» **DATASET ENTRIES**:
= Beginning of Section =
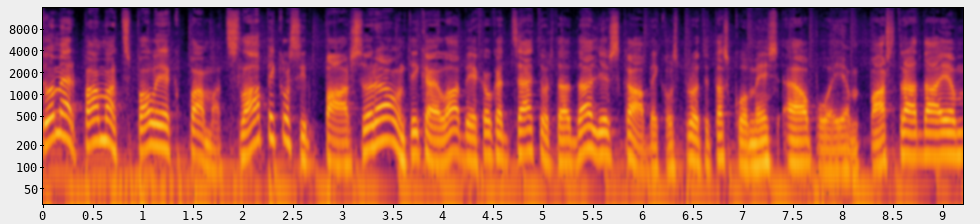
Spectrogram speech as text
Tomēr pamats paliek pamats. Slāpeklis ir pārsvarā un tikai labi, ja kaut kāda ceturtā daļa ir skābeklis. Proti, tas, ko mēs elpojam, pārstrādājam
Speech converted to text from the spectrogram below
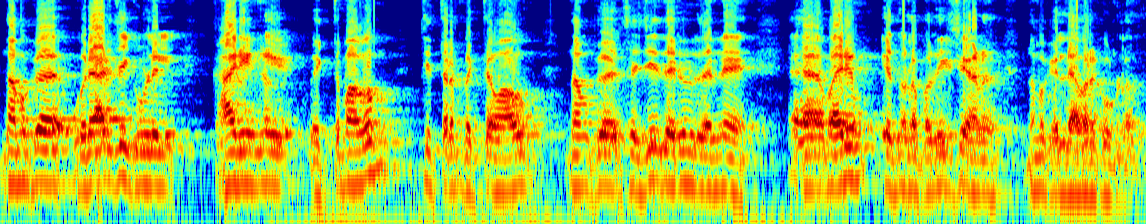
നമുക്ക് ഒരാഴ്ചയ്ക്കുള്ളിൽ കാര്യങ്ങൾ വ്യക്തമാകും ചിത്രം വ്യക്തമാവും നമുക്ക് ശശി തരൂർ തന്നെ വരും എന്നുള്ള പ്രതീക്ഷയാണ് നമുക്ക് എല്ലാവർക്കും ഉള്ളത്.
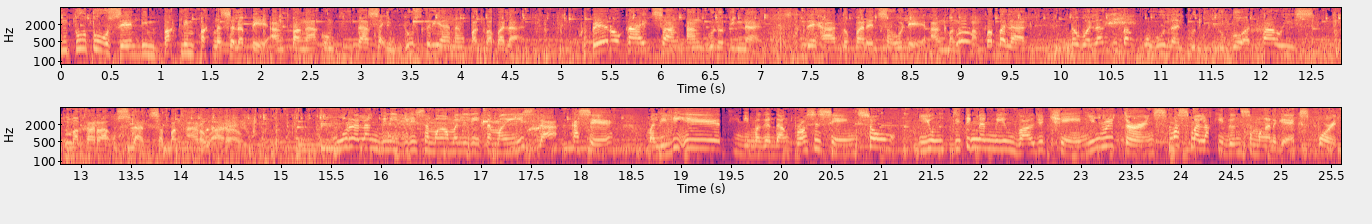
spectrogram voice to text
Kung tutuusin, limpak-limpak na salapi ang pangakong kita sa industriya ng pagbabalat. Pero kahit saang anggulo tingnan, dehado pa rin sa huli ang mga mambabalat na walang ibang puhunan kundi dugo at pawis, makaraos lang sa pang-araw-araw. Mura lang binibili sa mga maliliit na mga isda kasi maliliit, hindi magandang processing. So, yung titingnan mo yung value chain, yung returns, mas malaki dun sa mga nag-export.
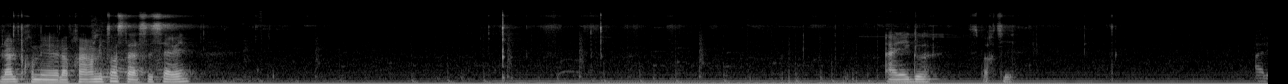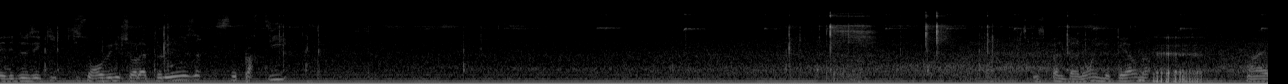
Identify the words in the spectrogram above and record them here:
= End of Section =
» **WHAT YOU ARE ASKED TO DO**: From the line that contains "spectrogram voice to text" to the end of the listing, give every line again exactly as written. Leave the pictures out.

» **RESULT FOR THIS TASK**:
spectrogram voice to text
Kung tutuusin, limpak-limpak na salapi ang pangakong kita sa industriya ng pagbabalat. Pero kahit saang anggulo tingnan, dehado pa rin sa huli ang mga mambabalat na walang ibang puhunan kundi dugo at pawis, makaraos lang sa pang-araw-araw. Mura lang binibili sa mga maliliit na mga isda kasi maliliit, hindi magandang processing. So, yung titingnan mo yung value chain, yung returns, mas malaki dun sa mga nag-export.
Identify the words in the spectrogram above and record them here:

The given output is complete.